The hospitality industry is an attractive target for criminals who want to steal a valuable asset: data. However, the damage caused by a data breach extends beyond theft. It can include, among other things, the impact on a company’s reputation and lost consumer confidence. And even though the company was itself the victim of the crime, the injury may be compounded by regulatory action and penalties for failing to comply with privacy and cyber security laws and regulations.
Since 2000, the Federal Trade Commission (the “FTC”), the agency tasked with enforcing consumer protection laws, has positioned itself as the principal federal agency regulating privacy and cyber security. The primary statute relied upon by the FTC is Section 5 of the FTC Act, which contains a very broad definition of unfair and deceptive acts or practices. In August 2015, the Third Circuit Court of Appeals affirmed the FTC’s authority to regulate unfair and deceptive cyber security practices in F.T.C. v. Wyndham Worldwide Corporation.
The Wyndham case stems from an FTC investigation following three separate data breaches.
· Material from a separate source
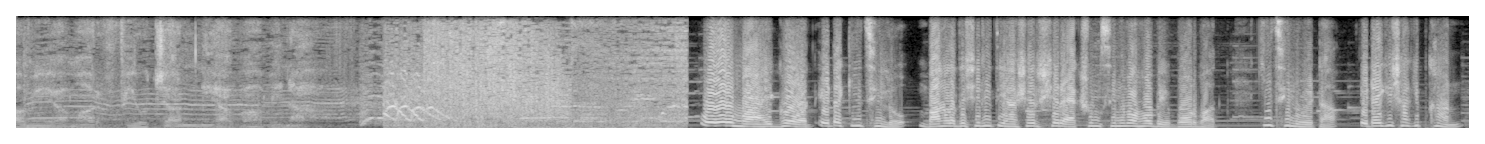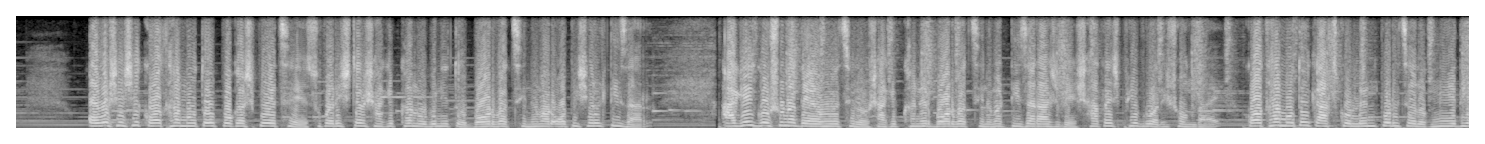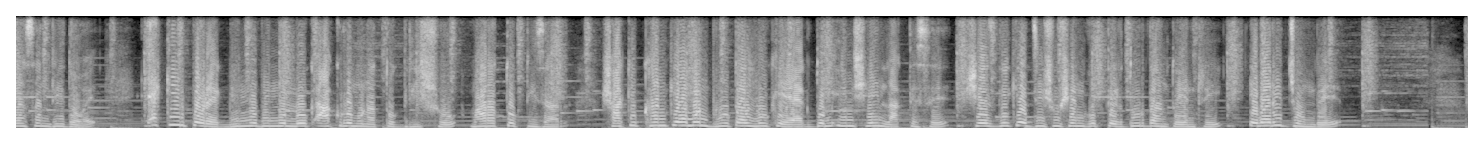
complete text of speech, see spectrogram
আমি আমার ফিউচার নিয়ে ভাবি না। ও মাই গড, এটা কি ছিল? বাংলাদেশের ইতিহাসের সেরা অ্যাকশন সিনেমা হবে বরবাদ। কি ছিল এটা? এটাই কি শাকিব খান? অবশেষে কথা মতোই প্রকাশ পেয়েছে সুপারস্টার শাকিব খান অভিনীত বরবাদ সিনেমার অফিসিয়াল টিজার। আগেই ঘোষণা দেওয়া হয়েছিল, শাকিব খানের বরবাদ সিনেমার টিজার আসবে সাতাশ ফেব্রুয়ারি সন্ধ্যায়। কথা মতোই কাজ করলেন পরিচালক মেহেদি হাসান হৃদয়। একের পর এক ভিন্ন ভিন্ন লোক আক্রমণাত্মক দৃশ্য, মারাত্মক টিজার শাকিব খানকে এমন ব্রুটাল লুকে একদম ইনসেইন লাগতেছে। শেষ দিকে যিশু সেনগুপ্তের দুর্দান্ত এন্ট্রি এবারই জমবে।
Between 2008 and 2010, hackers gained access to Wyndham’s network on three occasions, stealing payment card information from over 619,000 Wyndham customers. The theft resulted in more than $10.6 million in fraudulent purchases. After investigating the breaches, the FTC filed suit against Wyndham claiming that the company engaged in unfair and deceptive business practices in violation of Section 5 of the FTC Act. The FTC alleged that, among other things, Wyndham allowed its hotels to store payment card information without encryption, failed to use readily available security measures, such as firewalls, and failed to employ reasonable measures to detect and prevent unauthorized access to its computer network.
Following the ruling, the FTC issued a press release affirming its continued enforcement activity: “[i]t is not only appropriate, but critical, that the FTC has the ability to take action on behalf of consumers when companies fail to take reasonable steps to secure sensitive consumer information.”
The FTC is not the only agency enforcing privacy and cyber security laws and regulations. Companies have to comply with a patchwork of federal and state laws and regulations, as well as industry specific guidelines, governing privacy and cyber security. The myriad of laws and regulations creates a significant compliance challenge. One way to comply with the complicated (and ambiguous) regulatory landscape is to identify standards and best practices in the FTC’s publications and prior cyber security related enforcement actions.
Be proactive when it comes to cyber security. Companies should regularly conduct “data audits” to understand what information they collect, how they collect it, where and how it is stored and transmitted, and who has access to the data. A comprehensive audit will help companies identify any weak links that criminals can exploit, as well as mitigate their enforcement exposure vis-à-vis the FTC.
Assess and update policies and procedures on a regular basis. This includes those that address network security, identity theft prevention, responding to data breach incidents, use of personal devices for company business, and social media. Cyber security policies should address both physical and electronic security such as passwords, firewalls, and encryption, as well as cultural security. Even the strongest firewall or password protocols will not prevent a breach caused by an uninformed employee who, for example, uses a compromised USB drive at work or posts a selfie from work with confidential information visible in the background.
Secure data across all channels. The data that is at risk includes more than credit card information or personally identifiable information. It can include loyalty program account information, loyalty reward points, recipes, and other confidential proprietary information. Accordingly, a company’s cyber security protocols need to address strategies to defend against theft and comply with an evolving regulatory environment.
Insurance coverage.Finally, with the emergence of niche cyber security insurance policies, riders, and exclusions, it is important to review existing insurance policies to verify coverage for data breaches in the environment in which the company operates.
Vojtek “VK” Karpuk is an Associate attorney at Jennings, Strouss & Salmon, focusing his practice on corporate and securities law, intellectual property law, government relations and energy law. Michael K. Kelly is Chair of the firm’s Intellectual Property Practice Group. He has over 27 years of experience in dealing with intellectual property related matters.